Tuesday, September 06, 2005

Social conservatives vs. Market conservatives

The second term of a US President whose party controls the US Congress is always fun to watch.  The easy wins, the ones where all loyalists agree, have been won; items  remaining on the agenda are potentially divisive.

The strain is beginning to show at the FCC, for example.  Kevin Martin, the President’s loyal Chairman, intends to limit “indecency” on cable TV.  According to Slate, “he has been quietly meeting with religious activists and industry leaders to organize a push for new standards for broadcast, cable and satellite television”.  This is family values politics, one of the mainstays of the Republican party.

The other mainstay is laissez faire markets, and the business lobby is beginning to grumble.  Adam Thierer worries on the PFF blog that Chairman Martin & Co’s attempts to rethink regulation in the context of media convergence “level the playing field in the direction of less freedom of speech instead of more.” He continues, “The problem with this "regulate up" solution to the level playing field problem is that it means almost any type of speech or media outlet in the future will be fair game for regulators.”  Market conservatives hate few things more (taxes, say) than government regulation of industry.

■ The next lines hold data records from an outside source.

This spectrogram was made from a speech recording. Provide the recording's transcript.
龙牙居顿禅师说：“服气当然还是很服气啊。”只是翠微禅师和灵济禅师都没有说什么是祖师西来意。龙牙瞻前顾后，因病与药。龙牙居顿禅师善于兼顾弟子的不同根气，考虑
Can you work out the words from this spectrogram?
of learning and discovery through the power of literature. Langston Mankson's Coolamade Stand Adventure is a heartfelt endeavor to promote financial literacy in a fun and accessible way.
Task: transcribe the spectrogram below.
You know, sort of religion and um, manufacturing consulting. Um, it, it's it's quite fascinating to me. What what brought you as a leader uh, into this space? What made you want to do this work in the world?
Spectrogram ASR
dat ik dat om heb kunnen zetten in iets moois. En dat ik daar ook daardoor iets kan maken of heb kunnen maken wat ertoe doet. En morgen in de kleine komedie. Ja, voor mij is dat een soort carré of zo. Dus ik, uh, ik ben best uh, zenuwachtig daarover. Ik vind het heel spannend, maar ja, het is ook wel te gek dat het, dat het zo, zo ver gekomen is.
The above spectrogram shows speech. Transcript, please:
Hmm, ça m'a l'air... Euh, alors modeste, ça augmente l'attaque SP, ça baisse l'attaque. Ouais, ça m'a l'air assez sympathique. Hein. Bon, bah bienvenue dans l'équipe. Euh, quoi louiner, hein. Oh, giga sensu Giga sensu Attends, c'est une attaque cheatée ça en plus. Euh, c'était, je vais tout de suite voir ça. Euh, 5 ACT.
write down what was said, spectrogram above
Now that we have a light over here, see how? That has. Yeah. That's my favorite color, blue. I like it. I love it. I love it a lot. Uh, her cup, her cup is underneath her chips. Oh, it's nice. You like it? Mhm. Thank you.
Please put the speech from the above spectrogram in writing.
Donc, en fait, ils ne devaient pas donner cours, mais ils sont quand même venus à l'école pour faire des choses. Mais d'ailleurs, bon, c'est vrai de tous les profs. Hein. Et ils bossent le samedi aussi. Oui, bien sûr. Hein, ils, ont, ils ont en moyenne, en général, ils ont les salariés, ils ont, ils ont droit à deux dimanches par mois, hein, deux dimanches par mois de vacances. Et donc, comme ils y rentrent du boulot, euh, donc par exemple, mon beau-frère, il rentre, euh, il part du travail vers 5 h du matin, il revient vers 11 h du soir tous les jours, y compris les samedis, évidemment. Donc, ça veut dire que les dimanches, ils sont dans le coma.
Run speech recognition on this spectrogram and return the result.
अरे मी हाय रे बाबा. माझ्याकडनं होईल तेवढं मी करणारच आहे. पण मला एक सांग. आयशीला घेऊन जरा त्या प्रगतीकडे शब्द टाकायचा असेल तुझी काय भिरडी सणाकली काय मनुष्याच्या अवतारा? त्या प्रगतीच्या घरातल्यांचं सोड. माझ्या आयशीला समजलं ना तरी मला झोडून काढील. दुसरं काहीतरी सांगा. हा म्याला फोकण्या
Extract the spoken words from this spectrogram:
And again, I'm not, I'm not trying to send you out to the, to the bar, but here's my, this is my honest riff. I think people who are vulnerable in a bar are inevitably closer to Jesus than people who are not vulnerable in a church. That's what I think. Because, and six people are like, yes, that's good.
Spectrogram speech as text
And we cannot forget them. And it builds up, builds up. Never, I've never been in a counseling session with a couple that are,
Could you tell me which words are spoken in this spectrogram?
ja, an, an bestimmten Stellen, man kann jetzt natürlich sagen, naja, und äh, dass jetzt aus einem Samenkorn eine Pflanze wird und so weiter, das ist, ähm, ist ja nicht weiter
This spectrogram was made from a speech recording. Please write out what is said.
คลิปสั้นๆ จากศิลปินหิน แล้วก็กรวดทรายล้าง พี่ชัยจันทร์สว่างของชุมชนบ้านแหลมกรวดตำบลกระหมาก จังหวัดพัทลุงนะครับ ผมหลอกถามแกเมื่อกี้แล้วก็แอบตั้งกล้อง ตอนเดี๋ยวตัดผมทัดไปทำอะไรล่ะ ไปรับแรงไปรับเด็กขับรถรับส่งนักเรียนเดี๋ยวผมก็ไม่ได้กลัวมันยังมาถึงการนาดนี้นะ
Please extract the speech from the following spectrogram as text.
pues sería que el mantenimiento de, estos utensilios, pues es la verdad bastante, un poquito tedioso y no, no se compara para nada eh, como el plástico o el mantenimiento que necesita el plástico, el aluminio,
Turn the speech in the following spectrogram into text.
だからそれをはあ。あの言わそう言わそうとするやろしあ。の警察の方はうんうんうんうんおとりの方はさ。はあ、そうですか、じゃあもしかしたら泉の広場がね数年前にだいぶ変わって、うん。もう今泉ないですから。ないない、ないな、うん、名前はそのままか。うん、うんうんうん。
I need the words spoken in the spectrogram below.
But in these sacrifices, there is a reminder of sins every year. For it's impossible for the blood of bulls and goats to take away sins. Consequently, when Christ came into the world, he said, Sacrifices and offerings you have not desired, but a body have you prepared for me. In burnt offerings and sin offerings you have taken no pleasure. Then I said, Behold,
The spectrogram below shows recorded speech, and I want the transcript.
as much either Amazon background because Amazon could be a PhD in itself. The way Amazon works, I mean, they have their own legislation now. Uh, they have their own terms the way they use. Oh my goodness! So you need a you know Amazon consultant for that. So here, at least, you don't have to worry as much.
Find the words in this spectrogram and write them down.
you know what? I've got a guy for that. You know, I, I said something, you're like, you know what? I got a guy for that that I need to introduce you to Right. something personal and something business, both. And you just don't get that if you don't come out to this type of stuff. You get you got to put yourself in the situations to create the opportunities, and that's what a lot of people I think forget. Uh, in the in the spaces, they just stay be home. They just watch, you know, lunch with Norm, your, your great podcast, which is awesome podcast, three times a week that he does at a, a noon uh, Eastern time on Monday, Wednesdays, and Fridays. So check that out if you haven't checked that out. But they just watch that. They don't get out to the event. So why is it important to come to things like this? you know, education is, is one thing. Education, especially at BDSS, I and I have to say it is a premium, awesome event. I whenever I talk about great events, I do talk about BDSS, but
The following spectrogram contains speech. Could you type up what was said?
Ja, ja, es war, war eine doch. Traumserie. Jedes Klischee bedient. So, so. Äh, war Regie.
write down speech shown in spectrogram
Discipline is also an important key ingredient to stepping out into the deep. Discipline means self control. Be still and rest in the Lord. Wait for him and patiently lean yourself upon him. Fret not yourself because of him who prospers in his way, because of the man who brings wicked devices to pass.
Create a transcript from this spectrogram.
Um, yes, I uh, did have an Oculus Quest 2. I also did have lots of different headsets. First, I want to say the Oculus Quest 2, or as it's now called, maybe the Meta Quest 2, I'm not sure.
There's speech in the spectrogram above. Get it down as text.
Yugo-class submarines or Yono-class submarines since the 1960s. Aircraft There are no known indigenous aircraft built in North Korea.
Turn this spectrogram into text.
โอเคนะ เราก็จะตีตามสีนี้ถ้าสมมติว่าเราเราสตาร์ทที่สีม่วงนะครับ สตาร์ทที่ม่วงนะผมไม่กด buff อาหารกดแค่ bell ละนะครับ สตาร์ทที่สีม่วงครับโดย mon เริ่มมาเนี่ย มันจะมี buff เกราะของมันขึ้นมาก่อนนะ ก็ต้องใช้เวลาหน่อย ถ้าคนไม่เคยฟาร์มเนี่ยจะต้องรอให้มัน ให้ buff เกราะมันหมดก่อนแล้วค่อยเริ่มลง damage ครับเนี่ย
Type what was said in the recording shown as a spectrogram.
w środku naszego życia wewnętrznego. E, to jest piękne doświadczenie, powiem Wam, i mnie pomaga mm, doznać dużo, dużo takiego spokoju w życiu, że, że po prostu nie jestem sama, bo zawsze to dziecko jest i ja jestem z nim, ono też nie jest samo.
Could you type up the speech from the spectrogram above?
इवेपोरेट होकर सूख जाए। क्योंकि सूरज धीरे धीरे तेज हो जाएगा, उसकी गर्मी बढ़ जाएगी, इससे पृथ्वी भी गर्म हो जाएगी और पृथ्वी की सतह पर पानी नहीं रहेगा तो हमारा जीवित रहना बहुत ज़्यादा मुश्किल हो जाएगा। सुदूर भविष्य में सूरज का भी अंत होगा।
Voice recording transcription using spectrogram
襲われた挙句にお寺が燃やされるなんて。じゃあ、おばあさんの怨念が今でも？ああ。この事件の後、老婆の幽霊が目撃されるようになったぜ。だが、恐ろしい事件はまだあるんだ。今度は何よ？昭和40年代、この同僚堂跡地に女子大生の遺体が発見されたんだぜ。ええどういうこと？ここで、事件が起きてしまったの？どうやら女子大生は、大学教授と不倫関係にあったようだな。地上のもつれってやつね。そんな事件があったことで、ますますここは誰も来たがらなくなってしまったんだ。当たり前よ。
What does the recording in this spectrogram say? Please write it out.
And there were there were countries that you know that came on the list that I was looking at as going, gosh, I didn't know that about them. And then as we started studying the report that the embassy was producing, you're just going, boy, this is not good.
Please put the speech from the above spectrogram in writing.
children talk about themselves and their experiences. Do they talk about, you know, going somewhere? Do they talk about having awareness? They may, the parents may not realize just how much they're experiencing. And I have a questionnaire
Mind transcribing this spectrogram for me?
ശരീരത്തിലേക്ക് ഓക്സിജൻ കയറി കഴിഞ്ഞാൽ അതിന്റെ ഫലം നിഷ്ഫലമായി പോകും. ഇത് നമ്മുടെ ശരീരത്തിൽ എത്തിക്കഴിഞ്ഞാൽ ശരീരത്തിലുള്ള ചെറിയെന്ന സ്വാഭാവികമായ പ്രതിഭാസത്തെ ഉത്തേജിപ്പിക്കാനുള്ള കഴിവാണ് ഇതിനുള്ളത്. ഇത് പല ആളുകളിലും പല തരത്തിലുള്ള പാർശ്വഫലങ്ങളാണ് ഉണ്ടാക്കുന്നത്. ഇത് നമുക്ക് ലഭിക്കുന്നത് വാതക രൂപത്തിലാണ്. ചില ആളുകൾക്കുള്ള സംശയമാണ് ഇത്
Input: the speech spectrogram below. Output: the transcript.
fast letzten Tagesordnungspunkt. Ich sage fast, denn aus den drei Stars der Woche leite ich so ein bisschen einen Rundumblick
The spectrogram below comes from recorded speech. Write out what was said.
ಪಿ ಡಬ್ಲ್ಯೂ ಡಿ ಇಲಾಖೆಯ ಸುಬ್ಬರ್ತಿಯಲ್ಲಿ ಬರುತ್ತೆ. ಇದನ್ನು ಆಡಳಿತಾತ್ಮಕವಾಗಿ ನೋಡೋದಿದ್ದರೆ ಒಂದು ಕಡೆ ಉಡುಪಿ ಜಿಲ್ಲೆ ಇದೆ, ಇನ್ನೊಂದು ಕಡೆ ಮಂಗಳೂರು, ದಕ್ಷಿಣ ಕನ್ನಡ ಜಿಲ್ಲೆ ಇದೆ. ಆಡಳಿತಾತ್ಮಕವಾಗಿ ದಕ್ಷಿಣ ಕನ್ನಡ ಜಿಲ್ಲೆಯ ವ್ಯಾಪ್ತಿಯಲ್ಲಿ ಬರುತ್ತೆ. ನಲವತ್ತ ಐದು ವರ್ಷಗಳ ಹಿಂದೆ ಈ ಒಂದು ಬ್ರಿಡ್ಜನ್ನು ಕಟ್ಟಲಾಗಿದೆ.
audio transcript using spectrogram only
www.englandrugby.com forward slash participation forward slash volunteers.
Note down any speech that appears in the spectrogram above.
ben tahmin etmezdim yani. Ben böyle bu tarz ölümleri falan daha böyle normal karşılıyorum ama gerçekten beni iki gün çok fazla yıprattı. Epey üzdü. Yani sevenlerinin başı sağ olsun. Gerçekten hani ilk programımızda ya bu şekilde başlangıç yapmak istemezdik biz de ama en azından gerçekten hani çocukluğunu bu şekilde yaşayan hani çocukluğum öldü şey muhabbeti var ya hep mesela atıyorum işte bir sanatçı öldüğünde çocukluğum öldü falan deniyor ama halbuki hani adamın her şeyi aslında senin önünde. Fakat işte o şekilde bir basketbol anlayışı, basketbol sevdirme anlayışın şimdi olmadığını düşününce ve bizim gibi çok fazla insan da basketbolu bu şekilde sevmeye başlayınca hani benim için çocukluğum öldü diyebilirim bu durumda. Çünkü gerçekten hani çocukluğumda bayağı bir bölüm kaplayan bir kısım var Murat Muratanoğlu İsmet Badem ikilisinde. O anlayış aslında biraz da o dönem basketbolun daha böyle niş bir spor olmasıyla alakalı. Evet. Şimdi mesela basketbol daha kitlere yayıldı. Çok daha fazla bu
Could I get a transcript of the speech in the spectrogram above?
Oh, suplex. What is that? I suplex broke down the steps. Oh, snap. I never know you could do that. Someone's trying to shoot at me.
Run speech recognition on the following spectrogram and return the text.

More contests are coming between the social and fiscal wings of the Republican party.  One can only achieve far-reaching social goals, eg on abortion, speech content, and codes of behavior, through far-reaching regulation.  However, such regulation goes against the grain for small-government conservatives.  A likely flash-point: States’ rights.  Republicans have for historical reasons (eg the New Deal) resented federal intrusion in states’ autonomy to act in ways conservatives prefer.  However, this preference may well fade once the Right wants to impose its vision on the whole country, just as the Left did 80 years ago.